- **Goal of the exercise**
Output a character-exact copy of the data, images removed.

- **Extracted information**
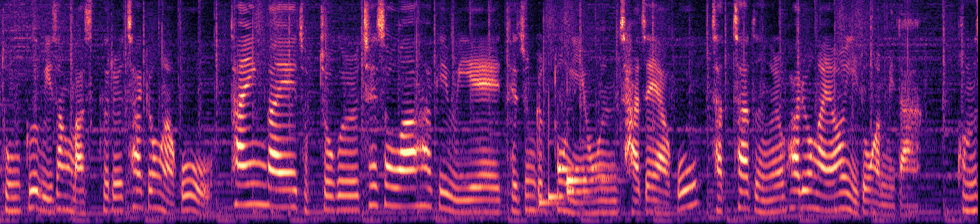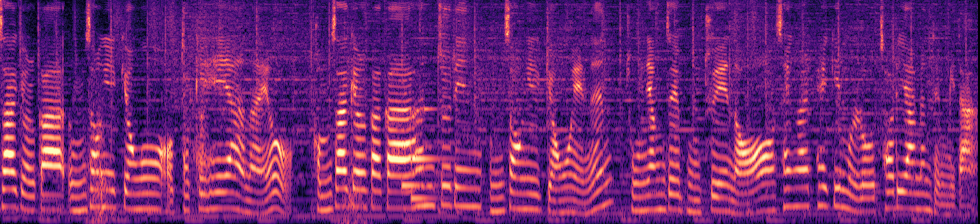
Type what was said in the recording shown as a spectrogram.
동급 이상 마스크를 착용하고 타인과의 접촉을 최소화하기 위해 대중교통 이용은 자제하고 자차 등을 활용하여 이동합니다. 검사 결과 음성일 경우 어떻게 해야 하나요? 검사 결과가 한 줄인 음성일 경우에는 종량제 봉투에 넣어 생활 폐기물로 처리하면 됩니다.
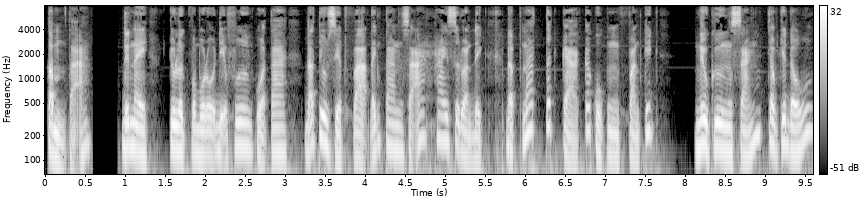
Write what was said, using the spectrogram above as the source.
tầm tã. Đến nay, chủ lực và bộ đội địa phương của ta đã tiêu diệt và đánh tan xã hai sư đoàn địch, đập nát tất cả các cuộc phản kích, nêu gương sáng trong chiến đấu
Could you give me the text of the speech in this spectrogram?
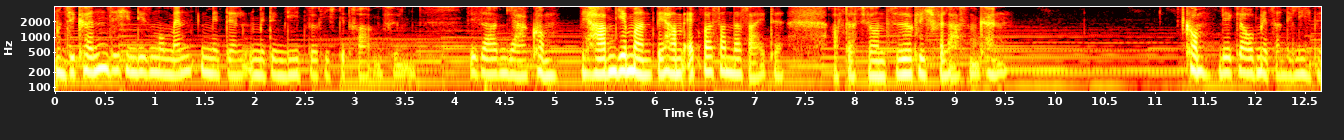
Und sie können sich in diesen Momenten mit, der, mit dem Lied wirklich getragen fühlen. Sie sagen, ja, komm, wir haben jemand, wir haben etwas an der Seite, auf das wir uns wirklich verlassen können. Komm, wir glauben jetzt an die Liebe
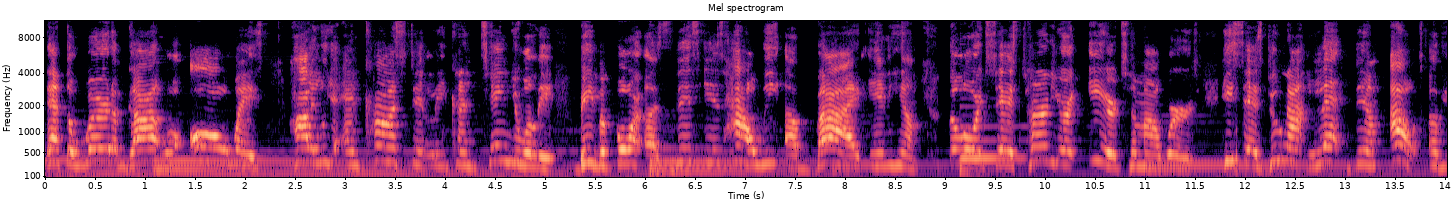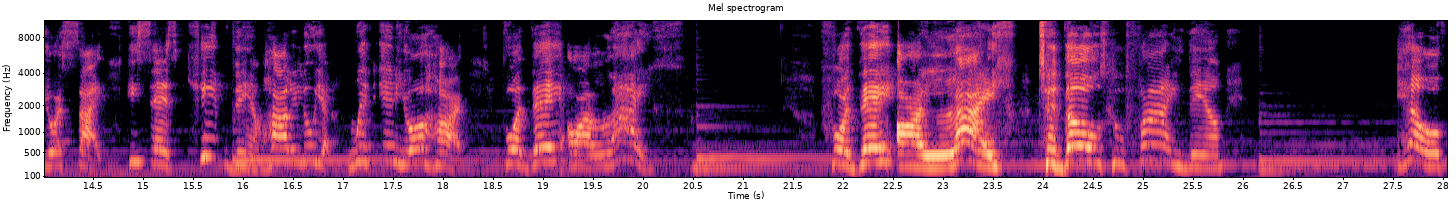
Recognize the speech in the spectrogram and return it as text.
that the word of God will always hallelujah, and constantly, continually be before us. This is how we abide in Him. The Lord says, Turn your ear to my words. He says, Do not let them out of your sight. He says, Keep them, hallelujah, within your heart, for they are life. For they are life to those who find them health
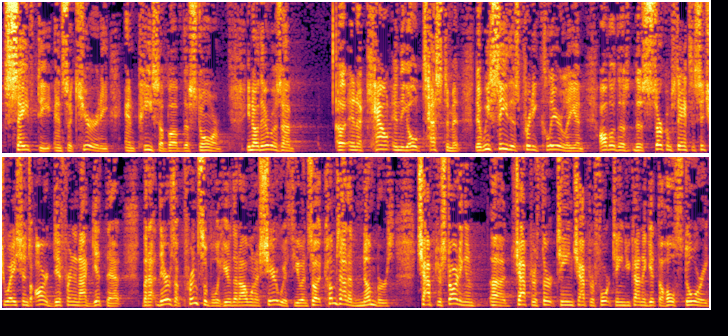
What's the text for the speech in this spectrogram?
Safety and security and peace above the storm. You know, there was a, uh, an account in the Old Testament that we see this pretty clearly. And although the, the circumstances, situations are different, and I get that, but I, there's a principle here that I want to share with you. And so it comes out of Numbers chapter, starting in uh, chapter 13, chapter 14. You kind of get the whole story.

- **Answer to the exercise**
Type what was said in the recording shown as a spectrogram.
동급 이상 마스크를 착용하고 타인과의 접촉을 최소화하기 위해 대중교통 이용은 자제하고 자차 등을 활용하여 이동합니다. 검사 결과 음성일 경우 어떻게 해야 하나요? 검사 결과가 한 줄인 음성일 경우에는 종량제 봉투에 넣어 생활 폐기물로 처리하면 됩니다.
Write what was said, using the spectrogram above as the source.
tầm tã. Đến nay, chủ lực và bộ đội địa phương của ta đã tiêu diệt và đánh tan xã hai sư đoàn địch, đập nát tất cả các cuộc phản kích, nêu gương sáng trong chiến đấu
Could you give me the text of the speech in this spectrogram?
Und sie können sich in diesen Momenten mit, der, mit dem Lied wirklich getragen fühlen. Sie sagen, ja, komm, wir haben jemand, wir haben etwas an der Seite, auf das wir uns wirklich verlassen können. Komm, wir glauben jetzt an die Liebe
Recognize the speech in the spectrogram and return it as text.
that the word of God will always hallelujah, and constantly, continually be before us. This is how we abide in Him. The Lord says, Turn your ear to my words. He says, Do not let them out of your sight. He says, Keep them, hallelujah, within your heart, for they are life. For they are life to those who find them health
What's the text for the speech in this spectrogram?
Safety and security and peace above the storm. You know, there was a, uh, an account in the Old Testament that we see this pretty clearly. And although the, the circumstances, situations are different, and I get that, but I, there's a principle here that I want to share with you. And so it comes out of Numbers chapter, starting in uh, chapter 13, chapter 14. You kind of get the whole story.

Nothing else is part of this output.